- General doubt over viability & usefulness of mobile payments
- Total disagreement with the "mobile wallet" concept

If Apple can create a developer-led NFC ecosystem with small, localised use cases based on cheap-and-easy readers, then I can see it might succeed.

Similar deal with Google, although it then has to help/persuade its OEMs to take the pain of NFC integration without any obvious payback for them. What will HTC or LG *really* get out of NFC? Maybe there's a behind-the-scenes deal with Google.

BlackBerry will probably work with the carriers' NFC business models. Nokia isn't clear, but may be carrier-centric on NFC as it probably doesn't have the nerve to do a fully Ovi-centric philosophy.

Gareth said...

@ julliean, calm down, I think Dean is pretty spot on with this article also, but won't be able to fit in the same room as him at this rate ;-).

Business Development UK said...

"But I believe both Google and Apple will become TSM as wells, putting themselves on the middle of payment transactions, and bypassing carriers who continue to battle for that spot and precludes everyone else from advancing...." Interesting discussion.

Nicolai Schaettgen said...

Agree to a wide-extent, although I believe enabling payment will still "at the core of NFC" as it enables scale and wide usability and with the push of MC and Visa we will eventually see it. With this, it is crucial to get this right.

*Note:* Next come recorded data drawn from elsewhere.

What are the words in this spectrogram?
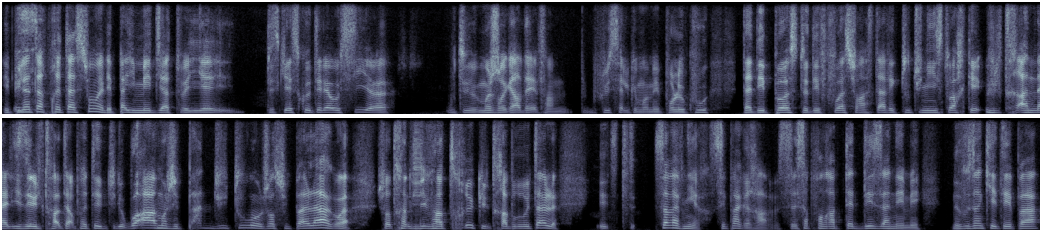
Et puis l'interprétation, elle n'est pas immédiate, parce qu'il y a ce côté-là aussi. Euh, moi je regardais, enfin plus celle que moi, mais pour le coup, tu as des posts des fois sur Insta avec toute une histoire qui est ultra analysée, ultra interprétée. Tu dis, waouh, moi j'ai pas du tout, j'en suis pas là, quoi. Je suis en train de vivre un truc ultra brutal. Et ça va venir, c'est pas grave. Ça prendra peut-être des années, mais ne vous inquiétez pas.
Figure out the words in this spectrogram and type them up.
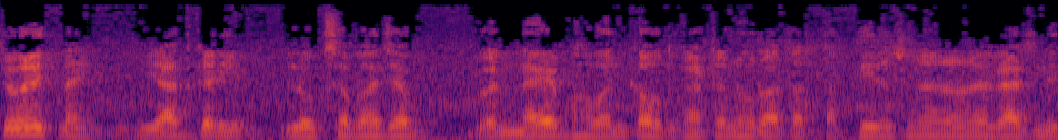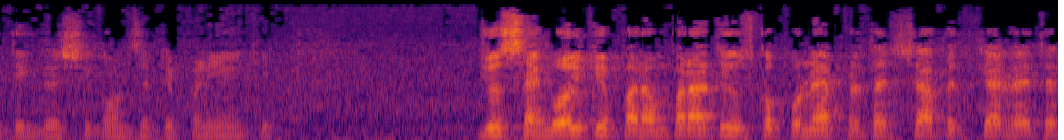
केवल इतना ही याद करिए लोकसभा जब नए भवन का उद्घाटन हो रहा था तब भी उन्होंने राजनीतिक दृष्टिकोण से टिप्पणियाँ की। जो सेंगोल की परंपरा थी, उसको पुनः प्रतिष्ठापित कर रहे थे,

The consumer will though not care about technology and will demand a ubiquitous payment solution, just the way MC is going with their latest launch at MWC.
I though don't strongly doubt that operators are going to maintain a key role in this. They are just too slow... Look at what Bankinter has done in Spain - putting the SE in the cloud and completely cutting out the MNOs and degrading them to pure dumb pipes. So this might turn into another app store experience for operators...
Google and Apple getting in the middle of the payment transactions? Why? There is no money in payments unless you are able to cut MC and VISA out, which both are not likely going to achieve...